When U.S. Secretary of State Antony Blinken, in a major China policy speech on May 26, 2022, outlined the Biden administration's strategy to outcompete China, he noted that China “has announced its ambition to create a sphere of influence in the Indo-Pacific and to become the world’s leading power.” But what exactly is China's influence, and how do we know it when we see it? These are some of the questions Dr. Enze Han seeks to answer.
Han, an associate professor at the University of Hong Kong's Department of Politics and Public Administration, joined APARC as a Lee Kong Chian NUS-Stanford Fellow on Contemporary Southeast Asia for the 2022 spring quarter. The fellowship, which is hosted jointly by APARC’s Southeast Asia Program (SeAP) and the Faculty of Arts and Social Sciences at the National University of Singapore, enabled Han to advance his research into Southeast Asia’s relations with China. He recently discussed his work in a seminar hosted by SeAP.
Most studies on China’s presence in Southeast Asia tend to focus on China’s power dynamics and how it wields it to gain influence within the region. The emphasis is on intention and causation: how China willingly uses its power to coerce, coopt, or persuade Southeast Asian states to behave in particular ways. This characterization, Han argues, ignores the contemporary Chinese state as fragmented, decentralized, and internationalized. Han goes beyond this conventional approach to explore the variety of actors and the intended versus unintended outcomes associated with China’s presence in Southeast Asia. It is necessary to understand such nuance and complexity, he claims, if we are to make sense of China’s relations with Southeast Asian states.
China’s presence in Southeast Asia is by no means monolithic, notes Han. Rather, it takes numerous everyday forms and involves not only state actors, such as diplomatic missions and state-owned enterprises, but also non-state actors that may or may not be closely associated with the Chinese state. These include civil society organizations, private businesses, and ordinary Chinese citizens who reside in Southeast Asia for work, study, or retirement, in addition to Chinese tourists. The actions of these multiple stakeholders can have intended and unintended consequences, Han argues. In particular, the effects of non-state Chinese actors’ daily encounters with local communities in Southeast Asia deserve attention, he says.
Consider, for instance, the case of the “new city” of Shwe Kokko in Myanmar’s Southeastern Kayin State (known as 'Karen State' among the ethnic-Karen population living there), on the border with Thailand.
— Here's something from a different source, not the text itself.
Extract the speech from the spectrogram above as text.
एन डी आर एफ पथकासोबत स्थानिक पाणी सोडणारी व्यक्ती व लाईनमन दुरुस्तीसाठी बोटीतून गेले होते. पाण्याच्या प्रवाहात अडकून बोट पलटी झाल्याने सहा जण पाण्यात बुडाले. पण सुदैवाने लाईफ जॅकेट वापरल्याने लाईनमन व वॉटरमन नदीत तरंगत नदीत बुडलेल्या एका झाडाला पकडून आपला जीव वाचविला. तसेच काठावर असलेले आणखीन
The emerging “Chinatown” project in Shwe Kokko began attracting international attention as capital investment flowed into the former farmland on the banks of the Moei River and residential complexes, hotels, shops, Chinese restaurants, and glitzy casinos sprang up. Allegations of Chinese mafia involvement have plagued the massive city project, and media outlets and Western observers attributed culpability to the Chinese government, portraying the project as part of the Belt and Road Initiative.
However, Han points out that empirical details show that the new city project was led by a company headed by a fugitive Chinese businessman fleeing the Chinese government’s crackdown on illegal offshore gambling. Therefore, Shwe Kokko is not quite a case of Chinese Belt and Road Initiative expansionism using complex networks of PRC citizens and ethnic Chinese in a neighboring country to fuel dangerous activities colluding with Chinese officials and government agencies. Instead, it demonstrates how shadow economies like the online gambling industry are responding to regulatory attempts by the Chinese state. According to Han, to make sense of the Shwe Kokko story, one must understand who the non-state actors are and how they interact with local communities in Southeast Asian borderlands.
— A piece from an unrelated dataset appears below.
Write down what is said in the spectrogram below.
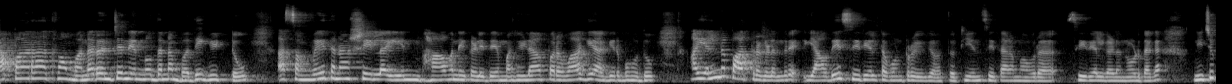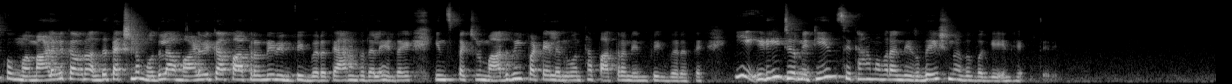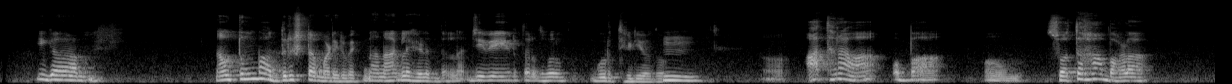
ವ್ಯಾಪಾರ ಅಥವಾ ಮನರಂಜನೆ ಅನ್ನೋದನ್ನ ಬದಿಗಿಟ್ಟು ಆ ಸಂವೇದನಾಶೀಲ ಏನು ಭಾವನೆಗಳಿದೆ, ಮಹಿಳಾ ಪರವಾಗಿ ಆಗಿರಬಹುದು, ಆ ಎಲ್ಲ ಪಾತ್ರಗಳಂದರೆ ಯಾವುದೇ ಸೀರಿಯಲ್ ತಗೊಂಡ್ರು ಈಗ ಇವತ್ತು ಟಿ ಎನ್ ಸೀತಾರಾಮ್ ಅವರ ಸೀರಿಯಲ್ಗಳನ್ನ ನೋಡಿದಾಗ ನಿಜಕ್ಕೂ ಮಾಳವಿಕಾ ಅವರು ಅಂದ ತಕ್ಷಣ ಮೊದಲು ಆ ಮಾಳವಿಕಾ ಪಾತ್ರನೇ ನೆನಪಿಗೆ ಬರುತ್ತೆ. ಆರಂಭದಲ್ಲೇ ಹೇಳಿದಾಗ ಇನ್ಸ್ಪೆಕ್ಟರ್ ಮಾಧವಿ ಪಟೇಲ್ ಅನ್ನುವಂಥ ಪಾತ್ರ ನೆನಪಿಗೆ ಬರುತ್ತೆ. ಈ ಇಡೀ ಜರ್ನಿ ಟಿ ಎನ್ ಸೀತಾರಾಮ್ ಅವರ ನಿರ್ದೇಶನದ ಬಗ್ಗೆ ಏನು ಹೇಳ್ತೀರಿ? ನಾವು ತುಂಬ ಅದೃಷ್ಟ ಮಾಡಿರ್ಬೇಕು. ನಾನು ಆಗಲೇ ಹೇಳಿದ್ದಲ್ಲ ಜೀವಿ ಥರದವ್ರು ಗುರುತು ಹಿಡಿಯೋದು. ಆ, ಥರ ಒಬ್ಬ ಸ್ವತಃ ಬಹಳ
Now turn to Northern Myanmar, where Han conducted fieldwork in 2019. Over the past decade, he explains, Northern Myanmar has undergone accelerated deforestation due to rising agricultural production in response to increasing demand for grains such as maize and their elevated global commodity market prices. In Myanmar’s Shan State, which borders China, the expansion of maize cultivation is closely related to a surge in Chinese demand for animal feed resulting from the rising domestic consumption of meat. However, a Chinese state ban on maize import from Myanmar had created rampant smuggling coupled with irregular enforcement of border inspections and schisms between the commodity production cycle and financing for local farmers.
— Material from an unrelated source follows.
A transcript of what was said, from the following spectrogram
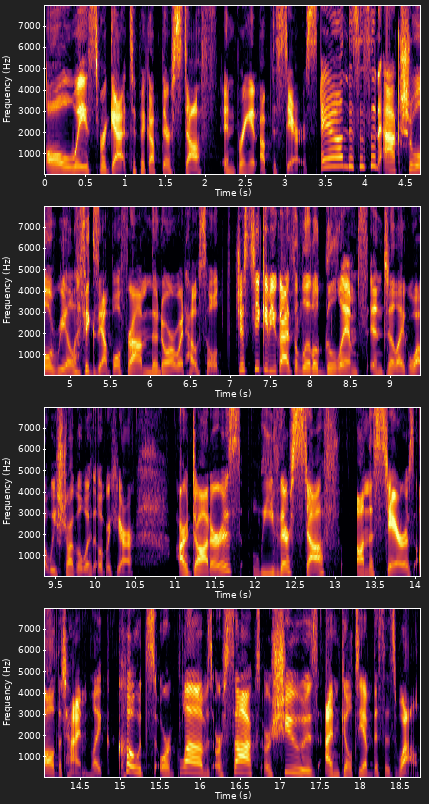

One may draw a correlation between the rising demand for meat consumption in China that seemingly created a ripple effect in Myanmar, leading to the expansion of maize cultivation, deforestation, and economic precarity for local farmers. But then again, is this a case of Chinese influence operations? There is no evidence pointing to such deliberate attempts by the Chinese state to influence its neighboring country, although the resulting economic and environmental consequences are related to conditions in China.
Thus, Han argues, understanding an increasingly globalized China and its variegated impacts around the world requires conceptual flexibility. In particular, when referring to China's presence and influence in Southeast Asia, one must not assume a monolith with hegemonic designs for its neighboring states but rather differentiate between multiple types of actors with long histories and multifaceted consequences, both intended and unintended.